By Casey Frye, CCNN Writer
In the past decade, we’ve seen the introduction of several “smart” tech products. For instance, it’s almost impossible not to see someone with a smartphone in their hands. With the introduction of high-tech glasses like Google Glass, wearable technology is becoming increasingly popular. So, how about smart contact lenses?
Past companies have managed to make smart contact lenses before, mind you. The Switzerland-based company Sensimed, for instance, makes a lens to monitor eye pressure in patients with eye problems. Other researchers have made contact lenses with tiny display screens. Though these lenses are indeed advanced, their biggest problem is that they can be kind of irritating on the eye, or make it difficult to see.
A research team at the Ulsan National Institute of Science and Technology and the University of Illinois at Urbana-Champaign wanted to make smart contact lenses with a unique goal: to design it as much for usefulness as for comfort and clarity. Jang-Ung Park, the leader of the team said, “Our goal is to make a wearable contact-lens display that can do all the things Google Glass can do.” They’ve made some remarkably steady progress too.
First, they started off with a simple contact lens, found in any convenience store. From there, they added awesome nanotechnology – small sized technology- they created themselves. This technology consists of graphene – a spongy material that is the strongest in the world – woven together with silver wires for electric currents.
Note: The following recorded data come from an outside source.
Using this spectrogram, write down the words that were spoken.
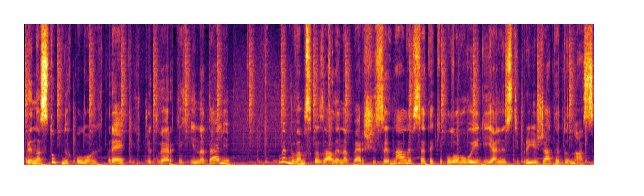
При наступних пологах, третіх, четвертих і надалі, ми би вам сказали на перші сигнали все-таки пологової діяльності приїжджати до нас.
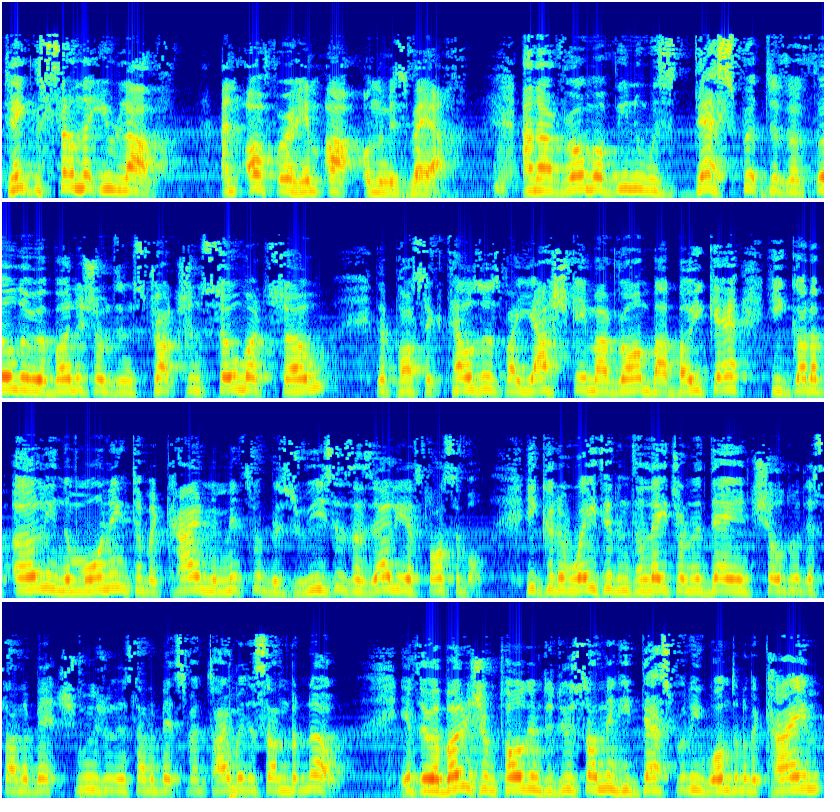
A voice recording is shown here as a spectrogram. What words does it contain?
take the son that you love, and offer him up on the Mizbeach. And Avram Avinu was desperate to fulfill the Rabbi Shalom's instructions, so much so, the Pasuk tells us by Yashkem Avram Baboike, he got up early in the morning to Mekayim the mitzvah bezrizas as early as possible. He could have waited until later in the day and chilled with his son a bit, schmoozed with his son a bit, spent time with his son, but no. If the Rabbi Shalom told him to do something, he desperately wanted to Mekayim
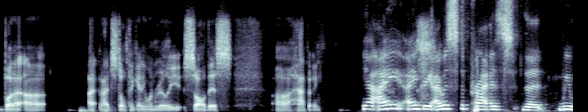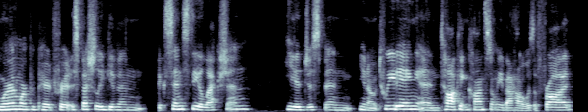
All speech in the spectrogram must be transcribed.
but uh, I, I just don't think anyone really saw this uh, happening. Yeah, I, I agree. I was surprised that we weren't more prepared for it, especially given like since the election, he had just been, you know, tweeting and talking constantly about how it was a fraud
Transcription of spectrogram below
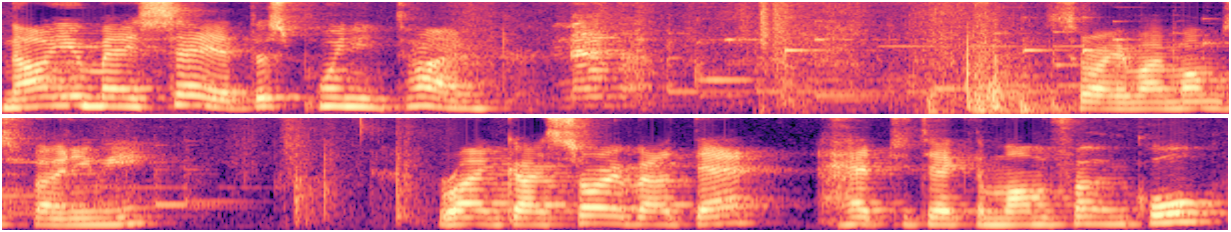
Now you may say at this point in time, sorry my mom's phoning me. Right guys, sorry about that. I had to take the mom phone call.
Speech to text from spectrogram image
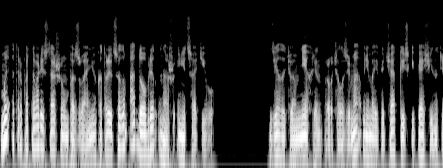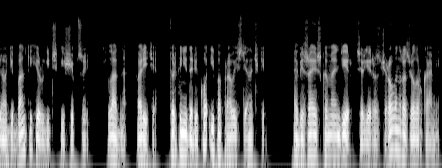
Мы отрапортовали старшему по званию, который в целом одобрил нашу инициативу. «Делать вам нехрен», — проворчала Зима, вынимая перчаткой из кипящей на треноге банки хирургические щипцы. «Ладно, валите, только недалеко и по правой стеночке». «Обижаешь, командир!» — Сергей разочарованно развел руками.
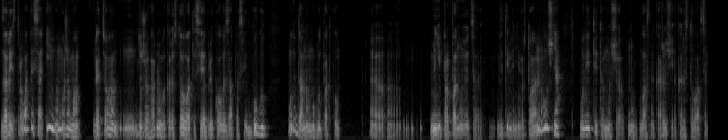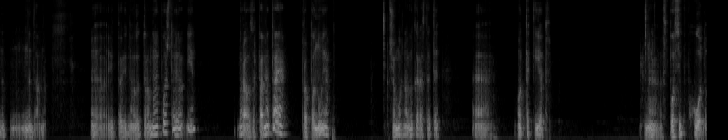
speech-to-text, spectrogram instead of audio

This mixture of graphene and silver meant that the contact lens would stay really flexible while still being able to transmit energy to its diode – its display. When they put the contacts on rabbits, their eyes were not irritated at all after five hours. This woven combination was also very transparent, allowing for 94 percent of light to pass through. If you’ve ever seen an overhead projector, imagine writing on the projector with a light marker.
The researchers are hoping this technology will help in the medical field by monitoring health through the tears found in our eyeballs.
Featured image courtesy of Sensimed.